• Do we undercut the pro-democracy movement when we negotiate with the regime?

According to one view, negotiations aren't an option but a necessity, whatever the consequences for Iranian activists. "Sitting with [the Iranians] in the context of Iraq demonstrates to the Europeans we're not the frothing-at-the-mouth people they think we are," says one participant. It should also be possible to push diplomacy and democracy at the same time, as the West did with the Soviet Union through the Helsinki Accords.

Then again, "the last time the Europeans discussed human rights with Iran was more than two years ago," notes one participant. "The regime sees [diplomatic overtures] as a sign of weakness," says another. "They spin this to say 'the Americans are giving up on you.'"

• Can we negotiate with Iran over Iraq?

Yes, says one: "The Iranians don't want Iraq to break up; they don't want a civil war." Says another: "[Supreme Leader Ali] Khamenei wants to have a major role in resolving the problem," in order to avoid a military confrontation with the U.S. Others are less sanguine: "They'd be delighted to help us get out of Iraq -- provided it represents a clear and unequivocal defeat for the U.S."

• Are there meaningful differences within the regime that Western diplomacy can exploit?

Consider the case of Ms. Esfandiari: A participant points out that she was charged with treason the very day U.S. Ambassador Ryan Crocker sat down with his Iranian counterparts in Baghdad. According to one view, the two events are probably unrelated. According to another, pressing charges was an attempt by hardliners within the regime to undermine efforts by moderates seeking detente with the U.S. According to a third view, it represents a coordinated strategy, directed personally by the Ayatollah Khamenei, the purpose of which is to show that the regime alone will deal with the U.S. and that interloping civil society types like Ms. Esfandiari are not welcome.

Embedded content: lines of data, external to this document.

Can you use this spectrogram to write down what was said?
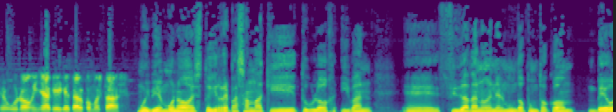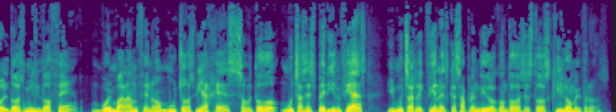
Egunon, Iñaki, ¿qué tal? ¿Cómo estás? Muy bien, bueno, estoy repasando aquí tu blog, Iván, eh, ciudadanoenelmundo.com. Veo el 2012, buen balance, ¿no? Muchos viajes, sobre todo muchas experiencias y muchas lecciones que has aprendido con todos estos kilómetros.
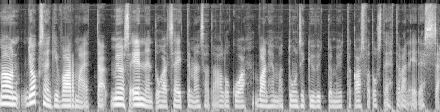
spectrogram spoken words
Mä oon jokseenkin varma, että myös ennen 1700-lukua vanhemmat tunsi kyvyttömyyttä kasvatustehtävän edessä.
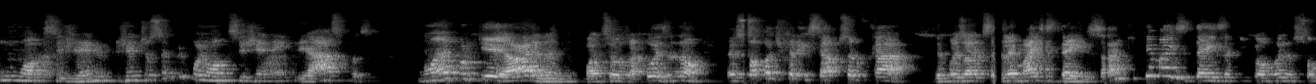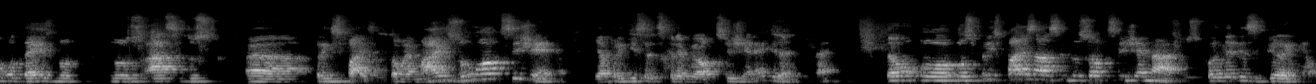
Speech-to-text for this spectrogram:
um oxigênio, gente, eu sempre ponho oxigênio entre aspas, não é porque ah, pode ser outra coisa, não. é só para diferenciar, para você não ficar. Depois, na hora que você lê mais 10. Ah, o que é mais 10 aqui que o Alvânio somou 10 no, nos ácidos uh, principais? Então, é mais um oxigênio. E a preguiça de escrever oxigênio é grande, né? Então, o, os principais ácidos oxigenados, quando eles ganham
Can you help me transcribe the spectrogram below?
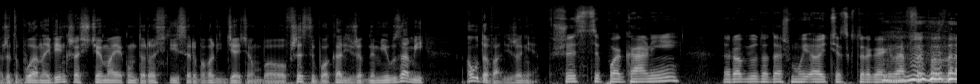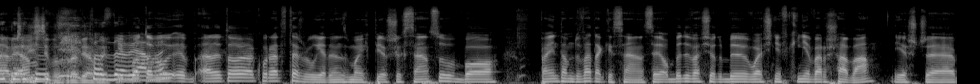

Getting the policy right on Iran is an urgent national priority. Asking the right questions must be the first order of business.

• Write to bstephens@wsj.com1.

URL for this article: